England have only conceded one goal in the last year - a penalty - they’ve mixed high-scoring wins over the likes of Bulgaria, Montenegro and Kosovo with a dig-deep yet notable victory over an elite side in Belgium.
To a certain extent, it could be argued that the manner England won the game will keep expectations at a more reasonable level ahead of next summer’s showpiece spectacle, as history tells us we buckle when the bar is set too high.
Southgate became the first England manager to beat Belgium in the competitive fixture since Sir Bobby Robson claimed a 1-0 win 28 years ago. The victory also means that England have won 20 of their past 21 competitive home games; hammered in 67 goals and conceded only 10.
England may have ground out the win instead of storming to victory, but the triumph shows England don’t have to be at their very best to beat one of the big guns - which bodes well for the knockout nature of tournament football.
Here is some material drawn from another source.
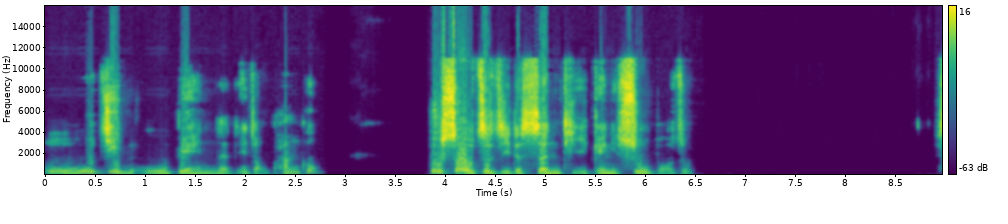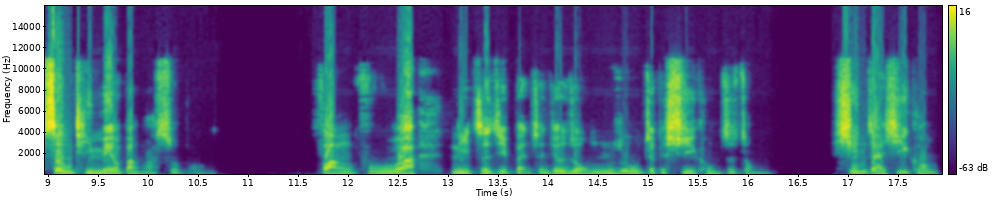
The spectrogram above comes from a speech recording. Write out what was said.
无尽无边的一种宽阔，不受自己的身体给你束缚住，身体没有办法束缚，仿佛啊，你自己本身就融入这个虚空之中，心在虚空，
After all, few national teams ever dazzle their way to trophies. Just look at Portugal four years ago.
Best win rates as England manager...— The Sack Race (@thesackrace) October 11, 2020
- Fabio Capello: 66.7%
- Glenn Hoddle: 60.7%
- Gareth Southgate: 60%
- Ron Greenwood: 60%
- Sven-Goran Eriksson: 59.7%
He's become the first England manager to get a win over Belgium in a competitive game since 1990🏴#ENGBEL pic.twitter.com/PoOh64EHM3
It doesn’t matter who you are or what you’ve done, as a football manager you’re going to be criticised. You could beat Brazil 9-0 and someone would demand to know why you didn’t hit double figures.
I can understand some of the verbals being thrown in Southgate’s direction. Given the players we have at the moment people want excitement, ambition and attacking flair, which we’ve not seen much of lately. Southgate doesn’t seem to know what his best starting-11 is either.
Yet, with that said he has every right to tinker, test new systems and try out different players. The format of international football means he gets minimal time with his troops, so he’s got to trust himself and decide what the best option is for each individual game. Sometimes his experiments will flourish, other times they’ll be mocked.
Calls for his head seem a touch ludicrous, especially with a tournament rapidly approaching - we hope so anyway. Who knows, this time next year England could have scooped the European Championships and Nations League double...